### Given data

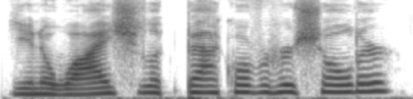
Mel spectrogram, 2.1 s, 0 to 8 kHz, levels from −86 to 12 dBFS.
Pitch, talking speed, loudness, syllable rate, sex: 195 Hz, 260 wpm, -16 LUFS, 6.2 syllables/s, male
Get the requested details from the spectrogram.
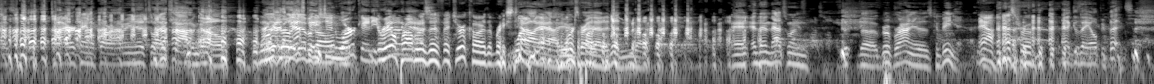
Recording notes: Joined the Gearheads live in The Round Six Experience at the Grand National Roadster Show.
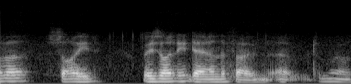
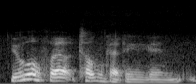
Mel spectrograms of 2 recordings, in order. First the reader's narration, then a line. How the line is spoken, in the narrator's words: Danny said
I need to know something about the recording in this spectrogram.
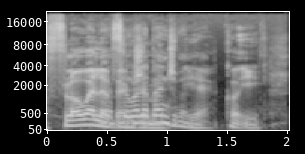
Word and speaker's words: Floella: Oh, flua. Floella Benjamin Benjamin.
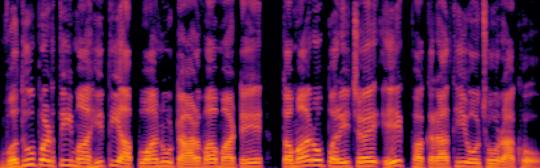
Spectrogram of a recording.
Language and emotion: Gujarati, neutral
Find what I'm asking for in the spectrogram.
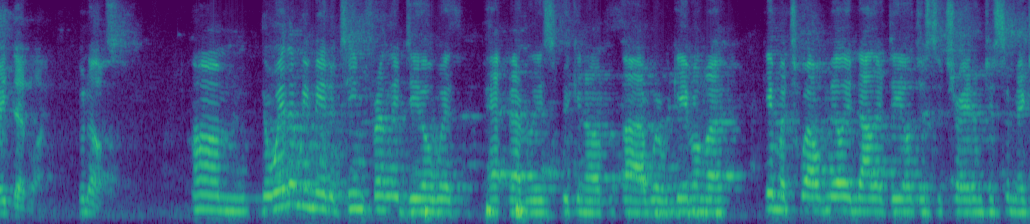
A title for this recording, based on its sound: Live Q And A At Thirsty Pups Wolves Watch Party From Park Tavern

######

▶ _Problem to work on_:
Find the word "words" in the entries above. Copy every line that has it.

▶ _Task result_:
Mel spectrograms of 2 recordings, in order. First the reader's narration, then a line. How the line is spoken, in the narrator's words: Danny said
Word and speaker's words: Floella: Oh, flua. Floella Benjamin Benjamin.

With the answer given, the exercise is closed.